The lunch was awesome, as my young friends would say, and loving, as I would say, and when I left the restaurant it had stopped raining. I looked around and realized that since I had never been in that spot before, I didn’t know where the bus stop was. I could have looked it up on the app, but the weather was fine, so I decided to walk home. I had my stick and some Tylenol just in case. Why not?
As always when I walk in the city, I was delighted at every turn – unexpected pocket gardens, a chance to read the historical markers, beautiful architectural details that I miss whizzing by in a car, and the opportunity to purchase t-shirts from the firehouse.
I stopped in at Montage, a furniture store I had admired from the bus, and met the owner, Liz Bates, whose delight in showing me around seemed to equal mine in being shown. Here’s their blurb: “Originally conceived to introduce the finest in contemporary furniture from Europe to the Boston design community, Montage’s list of furniture manufacturers reads like a who’s who of the design world.” I was in design heaven, and we hugged over our mutual happiness.

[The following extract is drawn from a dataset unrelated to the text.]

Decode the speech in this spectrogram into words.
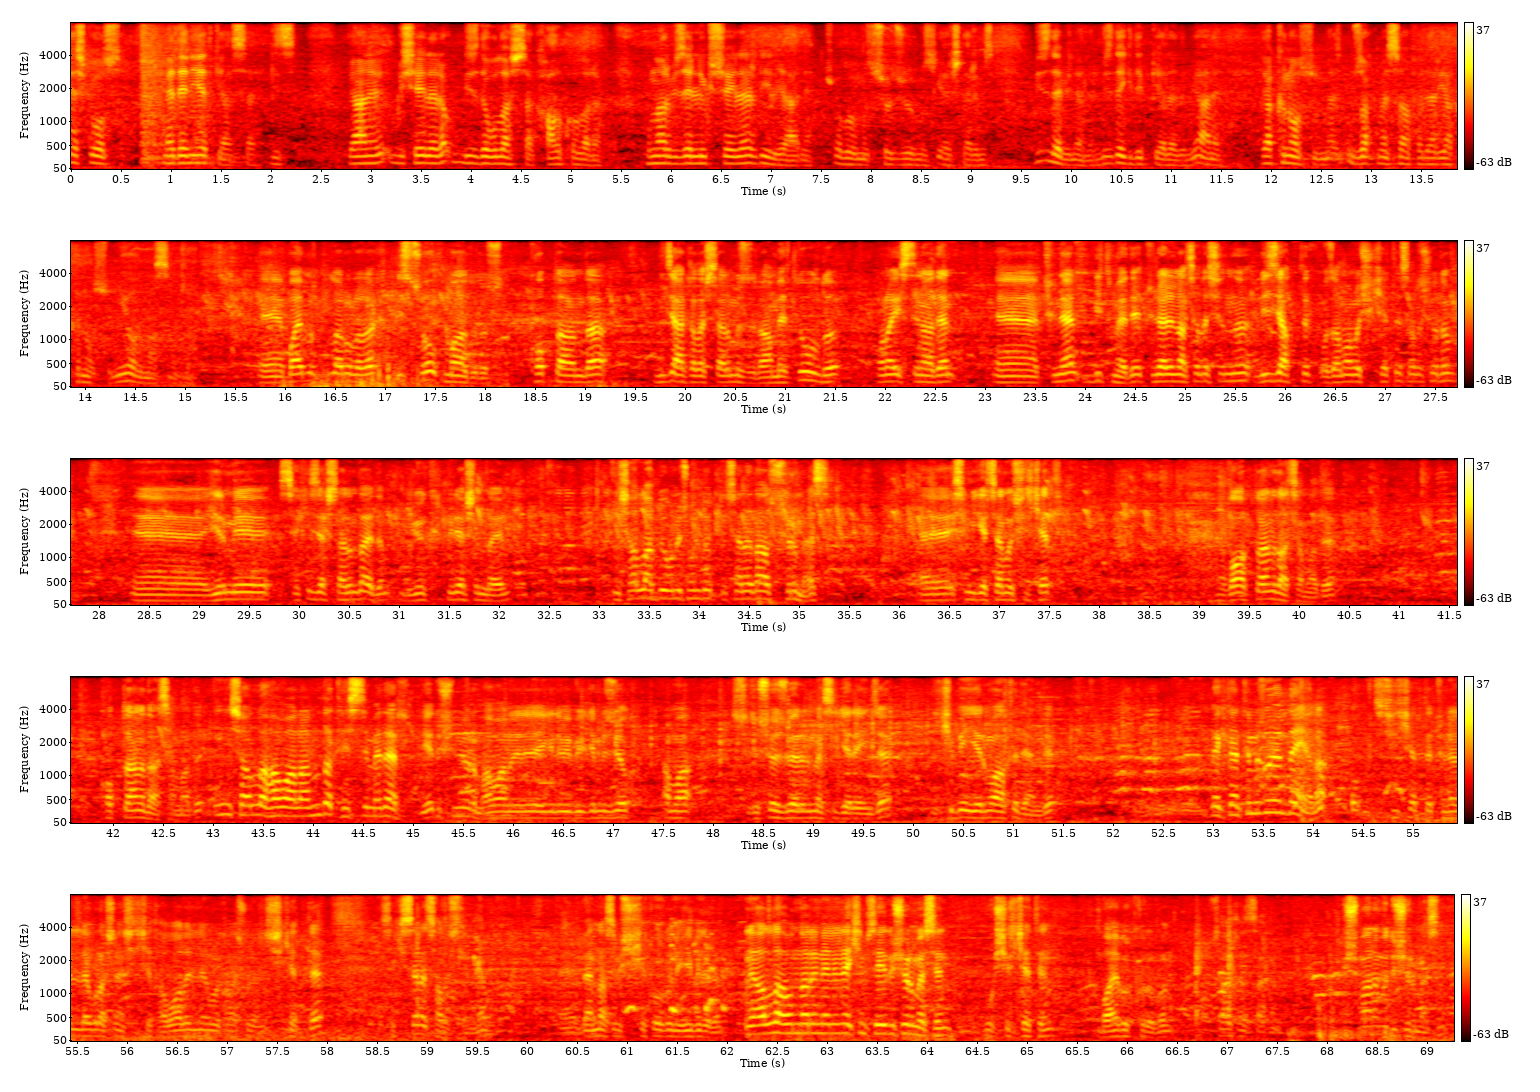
Keşke olsa. Medeniyet gelse. Biz yani bir şeylere biz de ulaşsak halk olarak. Bunlar bize lüks şeyler değil yani. Çoluğumuz, çocuğumuz, gençlerimiz. Biz de binelim, biz de gidip gelelim. Yani yakın olsun, uzak mesafeler yakın olsun. Niye olmasın ki? Ee, Bayburtlular olarak biz soğuk mağduruz. Kop Dağı'nda nice arkadaşlarımız rahmetli oldu. Ona istinaden e, tünel bitmedi. Tünelin açılışını biz yaptık. O zaman o şirkette çalışıyordum. E, 28 yaşlarındaydım. Bugün 41 yaşındayım. İnşallah bir 13-14 sene daha sürmez. E, ismi geçen o şirket Varp Dağı'nı da açamadı. Koptağını da açamadı. İnşallah havaalanını da teslim eder diye düşünüyorum. Havaalanı ile ilgili bir bilgimiz yok ama sö- söz verilmesi gereğince 2026 dendi. Beklentimiz o yönden yana. Şirkette, tünelle uğraşan şirket, havaalanı ile uğraşan şirkette 8 sene çalıştım ben. Ee, Ben nasıl bir şirket olduğunu iyi bilirim. Yani Allah onların eline kimseyi düşürmesin bu şirketin, Bayburt grubun. Sakın sakın. Düşmanımı düşürmesin.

I kept on keeping on, and pretty soon found myself at what I used to consider the saddest building in my neighborhood, the old YWCA, a clumsy-looking edifice that had not aged well. Wow! Spruced up it has become “The Revolution,” a relatively inexpensive hotel (some rooms have shared baths) with a quirky design vibe in its handsome lobby where several people were sitting enjoying the coffee bar. A marble plaque in its lobby says that it commemorates Boston’s revolutionary spirit. There’s a marvelous ceiling-high installation of whitewashed objects (like the coin telephone), all of which were invented or manufactured here.
When I left, I walked down Gray Street, a narrow by-way where unlike the main streets of the South End, the high-stooped four-story brick houses do not have bow-fronts, but most of which have been gentrified to the max with gorgeous window-boxes and glimpses through a couple of wrought iron-gates into handsome city gardens.
I was getting tired as I reached the last building, recognizing it as belonging to a member of the above-mentioned Geezers, a neighborhood genius, my friend Duffy.
And there he was, sitting on a bench in front of his property, smoking a cigarette. I sat down companionably beside him, and he told me lots of stuff I didn’t know about the nabe (that’s Duffy’s forte) where he’s lived forever. I was now only about five blocks away from my apartment and gathering strength for the home stretch.
And as they say in the story-books, who should come along? Beautiful Dorothy Kelley, a new good friend (new Geezer too, new Athenaeum member) who lives adjacent to me, and with whom I delightedly walked home.
Knocks and shocks. Bad news and the inevitable. But for the moment, I am blessed and I know it. This is my blog, and I approve this message.